Mondaq reserves the right to make changes to the services and/or the Website or part thereof, from time to time, and we may add, remove, modify and/or vary any elements of features and functionalities of the Website or the services.

Mondaq also reserves the right from time to time to monitor your Use of the Website and/or services.


The Content is general information only. It is not intended to constitute legal advice or seek to be the complete and comprehensive statement of the law, nor is it intended to address your specific requirements or provide advice on which reliance should be placed. Mondaq and/or its Contributors and other suppliers make no representations about the suitability of the information contained in the Content for any purpose. All Content provided "as is" without warranty of any kind. Mondaq and/or its Contributors and other suppliers hereby exclude and disclaim all representations, warranties or guarantees with regard to the Content, including all implied warranties and conditions of merchantability, fitness for a particular purpose, title and non-infringement. To the maximum extent permitted by law, Mondaq expressly excludes all representations, warranties, obligations, and liabilities arising out of or in connection with all Content. In no event shall Mondaq and/or its respective suppliers be liable for any special, indirect or consequential damages or any damages whatsoever resulting from loss of use, data or profits, whether in an action of contract, negligence or other tortious action, arising out of or in connection with the use of the Content or performance of Mondaq’s Services.


Mondaq may alter or amend these Terms by amending them on the Website. By continuing to Use the Services and/or the Website after such amendment, you will be deemed to have accepted any amendment to these Terms.

These Terms shall be governed by and construed in accordance with the laws of England and Wales and you irrevocably submit to the exclusive jurisdiction of the courts of England and Wales to settle any dispute which may arise out of or in connection with these Terms. If you live outside the United Kingdom, English law shall apply only to the extent that English law shall not deprive you of any legal protection accorded in accordance with the law of the place where you are habitually resident ("Local Law"). In the event English law deprives you of any legal protection which is accorded to you under Local Law, then these terms shall be governed by Local Law and any dispute or claim arising out of or in connection with these Terms shall be subject to the non-exclusive jurisdiction of the courts where you are habitually resident.

You may print and keep a copy of these Terms, which form the entire agreement between you and Mondaq and supersede any other communications or advertising in respect of the Service and/or the Website.

No delay in exercising or non-exercise by you and/or Mondaq of any of its rights under or in connection with these Terms shall operate as a waiver or release of each of your or Mondaq’s right. Rather, any such waiver or release must be specifically granted in writing signed by the party granting it.
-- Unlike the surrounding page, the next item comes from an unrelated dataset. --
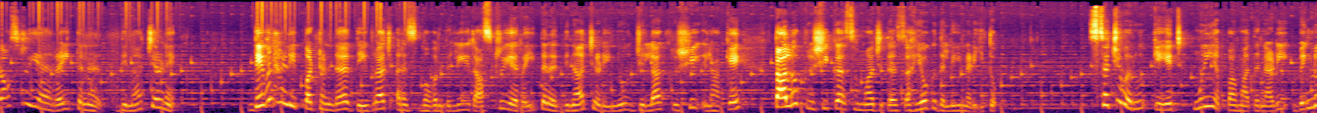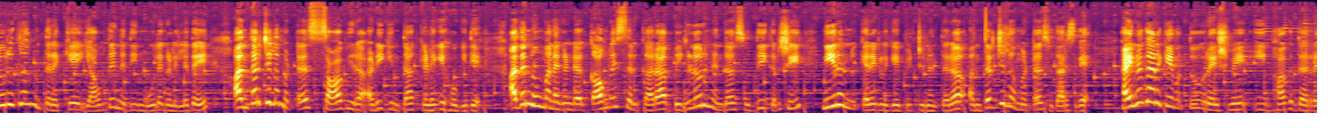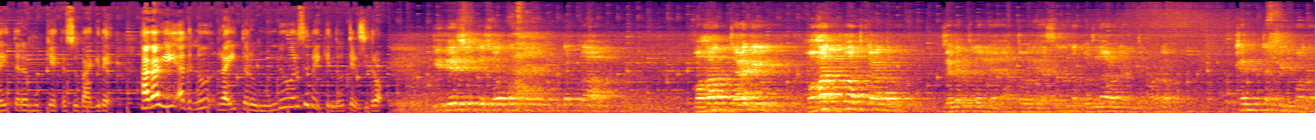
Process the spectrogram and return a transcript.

If any part of these Terms is held unenforceable, that part shall be enforced to the maximum extent permissible so as to give effect to the intent of the parties, and the Terms shall continue in full force and effect.
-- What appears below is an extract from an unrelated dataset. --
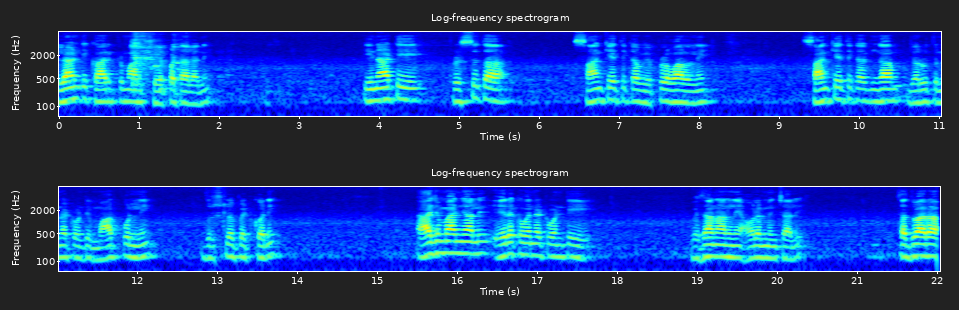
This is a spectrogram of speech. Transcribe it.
ఇలాంటి కార్యక్రమాలు చేపట్టాలని ఈనాటి ప్రస్తుత సాంకేతిక విప్లవాలని సాంకేతికంగా జరుగుతున్నటువంటి మార్పుల్ని దృష్టిలో పెట్టుకొని యాజమాన్యాలు ఏ రకమైనటువంటి విధానాలని అవలంబించాలి తద్వారా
Mondaq shall not incur any liability to you on account of any loss or damage resulting from any delay or failure to perform all or any part of these Terms if such delay or failure is caused, in whole or in part, by events, occurrences, or causes beyond the control of Mondaq. Such events, occurrences or causes will include, without limitation, acts of God, strikes, lockouts, server and network failure, riots, acts of war, earthquakes, fire and explosions.
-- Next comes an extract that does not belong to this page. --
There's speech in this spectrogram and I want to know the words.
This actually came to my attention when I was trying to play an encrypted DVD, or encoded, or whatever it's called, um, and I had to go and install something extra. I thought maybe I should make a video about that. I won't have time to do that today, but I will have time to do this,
By clicking Register you state you have read and agree to our Terms and Conditions